Though he tries to play it off in adulthood, Gordy's death plainly had a major impact on Jupe, who takes some of that unresolved emotion and brings it to bear on the UFO. If he could connect with a homicidal chimp, he thinks, he can connect with a UFO in the sky. He's wrong, of course, in keeping with Otis Sr.'s lesson that some animals just don't want to be tamed. It's a key part of Jupe's character that he's convinced he can do it, and an enlightening subplot in the overall saga of the UFO.

UFOs and the wider world

Though it's definitely got an epic feel, much of the action of "Nope" is contained to a single valley in California, as a single family tries to contend with the realization that they've encountered a UFO. Over the course of the film, OJ and Emerald learn a lot of things about this strange visitor, from its feeding habits to its hiding places. What they don't learn, of course, is how the UFO came to settle near their home in the first place, or whether or not more such creatures exist around the world.

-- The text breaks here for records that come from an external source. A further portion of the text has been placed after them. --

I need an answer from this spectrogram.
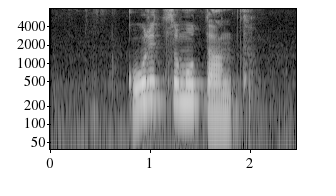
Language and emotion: Russian, neutral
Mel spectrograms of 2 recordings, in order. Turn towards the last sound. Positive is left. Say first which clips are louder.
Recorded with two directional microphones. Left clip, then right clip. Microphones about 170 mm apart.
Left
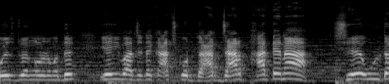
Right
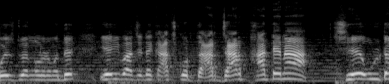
# right 3 dB
turn(degrees=-25)  # may be behind; listen again after turning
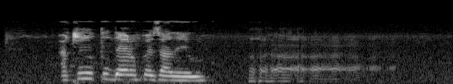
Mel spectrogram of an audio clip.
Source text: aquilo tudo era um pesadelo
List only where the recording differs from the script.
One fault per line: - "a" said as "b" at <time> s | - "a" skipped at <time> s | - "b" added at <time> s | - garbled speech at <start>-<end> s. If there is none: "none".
none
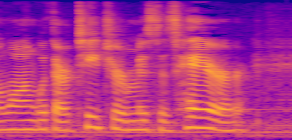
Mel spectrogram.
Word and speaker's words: Hare: hare that's a strange name it's spelled like the rabbit har e and two teacher's assistants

Is "Nope" giving us the secret history of all flying saucers, revealing that alien visits are actually the occasional drop-in from a cosmic predator hungry for living things? Is this the explanation for all of those weird saucer-shaped objects and mysterious disappearances throughout human history? Or is it an isolated incident, or the story of a new species of predator that's figured out it can hunt by pretending to be a flying saucer? Chances are, there's no "Nope Part 2" on the horizon, but if there is, these are exactly the kinds of questions it could answer.